All that said, though, God has taken such good care of me! Plus, this time of unemployment led me/forced me to finish my novel, which is getting published this fall. And my sister and I are in the process of starting a manuscript editing and design business. If that wasn’t enough, I’ve been able to spend so much time with my family, making tons of memories a full-time job would have gotten in the way of.
Lord willing, I won’t have to go back to the daily workforce. For all the times I wondered why God put me in the difficult situation of being unemployed long-term, I can look back now and see His hands all over my life. Feels good!
This is a helpful list and it shows me I’m closer than I thought. The idea of irregular income doesn’t concern me, but the thought of inadequate income does!
Leslie G Nelson
For now I resolve this sticky issue by working a graveyard job that allows me almost uninterrupted time to write. but the dream of writing full-time is ever on my mind. And if writing is the dream, taxes and insurance are the nightmares, LOL!
Tamela Hancock Murray
Hi all: I have been away on travel but I really enjoyed reading the discussion and back and forth on this post. This is why we write this blog — to connect you with ourselves and with each other. Thank you so much for being part of our blog community!
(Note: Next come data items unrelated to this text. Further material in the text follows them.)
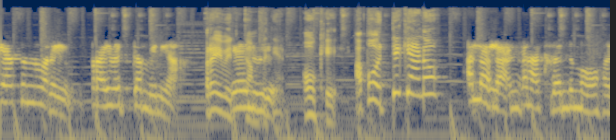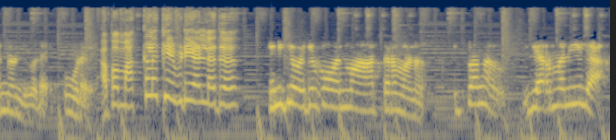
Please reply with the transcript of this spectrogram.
ഗ്യാസ് എന്ന് പറയും. പ്രൈവറ്റ് കമ്പനിയാ പ്രൈവറ്റ്. Company okay. അപ്പൊ ഒറ്റയ്ക്കാണോ? അല്ല അല്ല എന്റെ ഹസ്ബൻഡ് മോഹൻ ഉണ്ട് ഇവിടെ കൂടെ. അപ്പൊ മക്കളൊക്കെ എവിടെയാ ഉള്ളത്? എനിക്ക് ഒരു മോൻ മാത്രമാണ്. ഇപ്പൊ ജർമ്മനിയിലാ.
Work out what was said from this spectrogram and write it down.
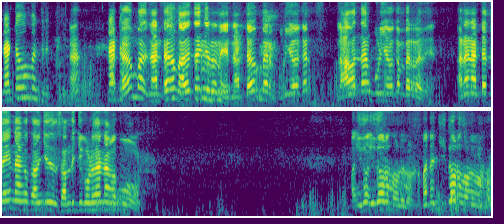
நட்டவும் வந்திருக்கு. ஆ? நட்டம் அது- அதைத்தான் சொல்றேன் நட்டம் பெற குடியவக்கம் லாபம் தான் குடியவக்கம் பெறுறது. ஆனால் நட்டத்தையும் நாங்கள் சந்திச்சு சந்திச்சு கொண்டு தான் நாங்கள் போவோம். இதோ இதோட தொழில் உண்டு மற்ற இதோட தொழில் உண்டு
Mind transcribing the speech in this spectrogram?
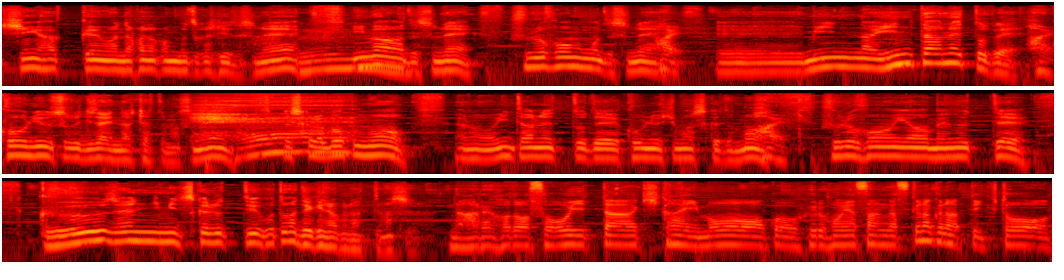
新発見はなかなか難しいですね。うん。今はですね古本もですね、はい。えーみんなインターネットではい。購入する時代になっちゃってますね、へー。ですから僕もあのインターネットで購入しますけども、はい。古本屋を巡って偶然に見つけるっていうことができなくなってますなるほど。そういった機会もこう古本屋さんが少なくなっていくと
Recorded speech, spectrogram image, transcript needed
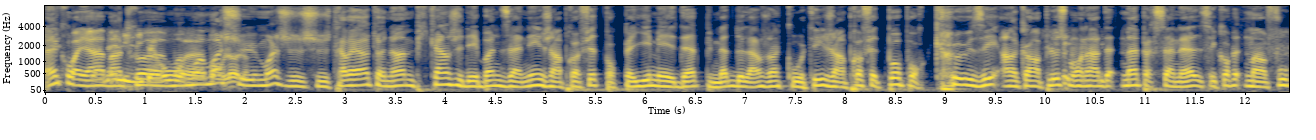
Incroyable. En tout cas, moi, euh, moi, je, suis, moi je, suis travailleur autonome, puis quand j'ai des bonnes années, j'en profite pour payer mes dettes, puis mettre de l'argent de côté. J'en profite pas pour creuser encore plus mon endettement personnel. C'est complètement fou.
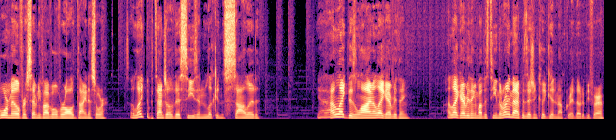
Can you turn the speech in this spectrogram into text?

Tamela, is it too much to ask for my book, if published, to pay off my student loans?… At least, that is what my wife and family are praying for!
I think it’s the ultimate dream for writers to financially sustain themselves while doing what they dream of. But (from my perspective) the reality of that happening seems very slim. I work three part-time jobs and am in grad school. So, I could only hope that my writing will help me quit one of those jobs! haha.